RECORDS FOR THE TASK:
■ ■ ■

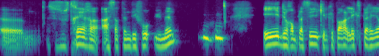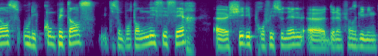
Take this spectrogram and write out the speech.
se soustraire à, certains défauts humains. Mm-hmm. et de remplacer quelque part l'expérience ou les compétences qui sont pourtant nécessaires euh, chez les professionnels euh, de l'influence gaming.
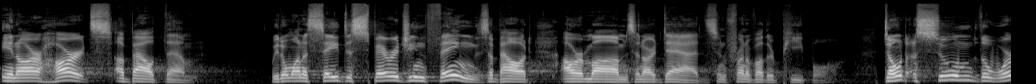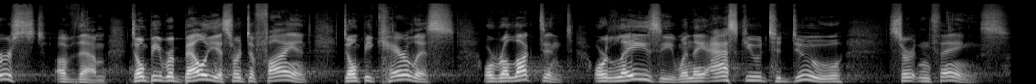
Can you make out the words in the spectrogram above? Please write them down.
in our hearts about them. We don't want to say disparaging things about our moms and our dads in front of other people. Don't assume the worst of them. Don't be rebellious or defiant. Don't be careless or reluctant or lazy when they ask you to do certain things.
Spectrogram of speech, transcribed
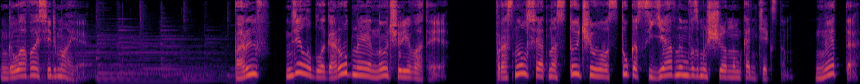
Глава седьмая. Порыв — дело благородное, но чреватое. Проснулся от настойчивого стука с явным возмущенным контекстом. Нетта,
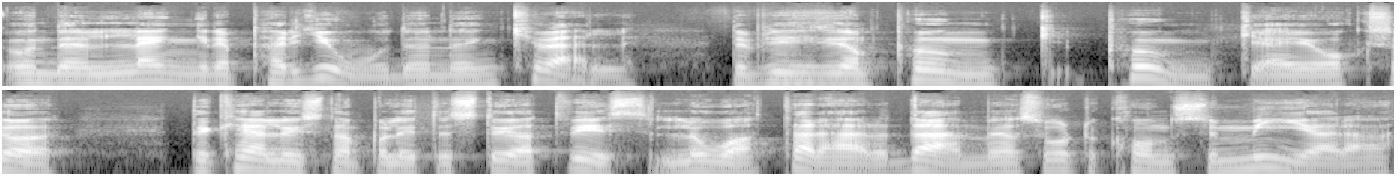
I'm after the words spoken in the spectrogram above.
under en längre period, under en kväll. Det är precis som punk, punk är ju också, det kan jag lyssna på lite stötvis, låtar här och där, men jag har svårt att konsumera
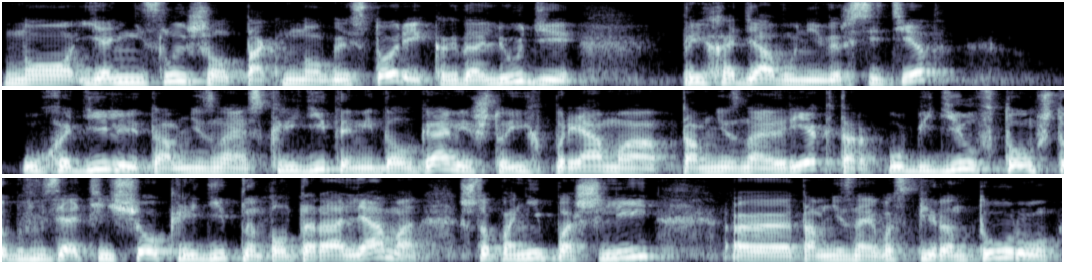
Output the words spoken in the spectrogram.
Но я не слышал так много историй, когда люди, приходя в университет, уходили там, не знаю, с кредитами и долгами, что их прямо, там, не знаю, ректор убедил в том, чтобы взять еще кредит на полтора ляма, чтобы они пошли, э, там, не знаю, в аспирантуру,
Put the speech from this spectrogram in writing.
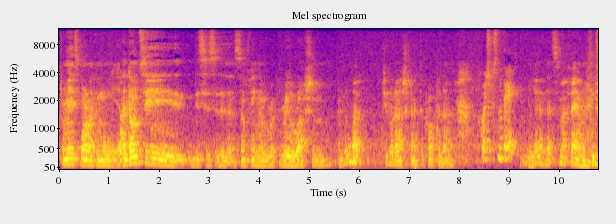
For me, it's more like a movie. I don't see this is uh, something real Russian. And what about Cheburashka, the crocodile? Хочешь посмотреть? Yeah, that's my favorite.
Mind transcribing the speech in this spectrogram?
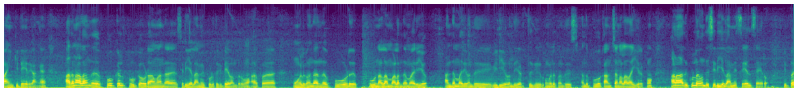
வாங்கிக்கிட்டே இருக்காங்க. அதனால் அந்த பூக்கள் பூக்க விடாமல் அந்த செடி எல்லாமே கொடுத்துக்கிட்டே வந்துடுவோம் அப்போ உங்களுக்கு வந்து அந்த பூவோடு பூ நல்லா மலர்ந்த மாதிரியோ அந்த மாதிரி வந்து வீடியோ வந்து எடுத்து உங்களுக்கு வந்து அந்த பூவை காமிச்சா நல்லா தான் இருக்கும். ஆனால் அதுக்குள்ளே வந்து செடி எல்லாமே சேல்ஸ் ஆயிரும். இப்போ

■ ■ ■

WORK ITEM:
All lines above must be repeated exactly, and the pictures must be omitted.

PROBLEM SOLUTION:
Take this spectrogram and write out the speech.
se soustraire à, certains défauts humains. Mm-hmm. et de remplacer quelque part l'expérience ou les compétences qui sont pourtant nécessaires euh, chez les professionnels euh, de l'influence gaming.
Can you make out the words in the spectrogram above? Please write them down.
in our hearts about them. We don't want to say disparaging things about our moms and our dads in front of other people. Don't assume the worst of them. Don't be rebellious or defiant. Don't be careless or reluctant or lazy when they ask you to do certain things.
Spectrogram of speech, transcribed
Глава седьмая. Порыв — дело благородное, но чреватое. Проснулся от настойчивого стука с явным возмущенным контекстом. Нетта,
I'm after the words spoken in the spectrogram above.
under en längre period, under en kväll. Det är precis som punk, punk är ju också, det kan jag lyssna på lite stötvis, låtar här och där, men jag har svårt att konsumera
Output the words spoken in the spectrogram.
Но я не слышал так много историй, когда люди, приходя в университет, уходили там, не знаю, с кредитами и долгами, что их прямо, там, не знаю, ректор убедил в том, чтобы взять еще кредит на полтора ляма, чтобы они пошли, э, там, не знаю, в аспирантуру,
Put the speech from this spectrogram in writing.
For me, it's more like a movie. I don't see this is uh, something real Russian. And what about Cheburashka, the crocodile? Хочешь посмотреть? Yeah, that's my favorite.
Mind transcribing the speech in this spectrogram?
வாங்கிக்கிட்டே இருக்காங்க. அதனால் அந்த பூக்கள் பூக்க விடாமல் அந்த செடி எல்லாமே கொடுத்துக்கிட்டே வந்துடுவோம் அப்போ உங்களுக்கு வந்து அந்த பூவோடு பூ நல்லா மலர்ந்த மாதிரியோ அந்த மாதிரி வந்து வீடியோ வந்து எடுத்து உங்களுக்கு வந்து அந்த பூவை காமிச்சா நல்லா தான் இருக்கும். ஆனால் அதுக்குள்ளே வந்து செடி எல்லாமே சேல்ஸ் ஆயிரும். இப்போ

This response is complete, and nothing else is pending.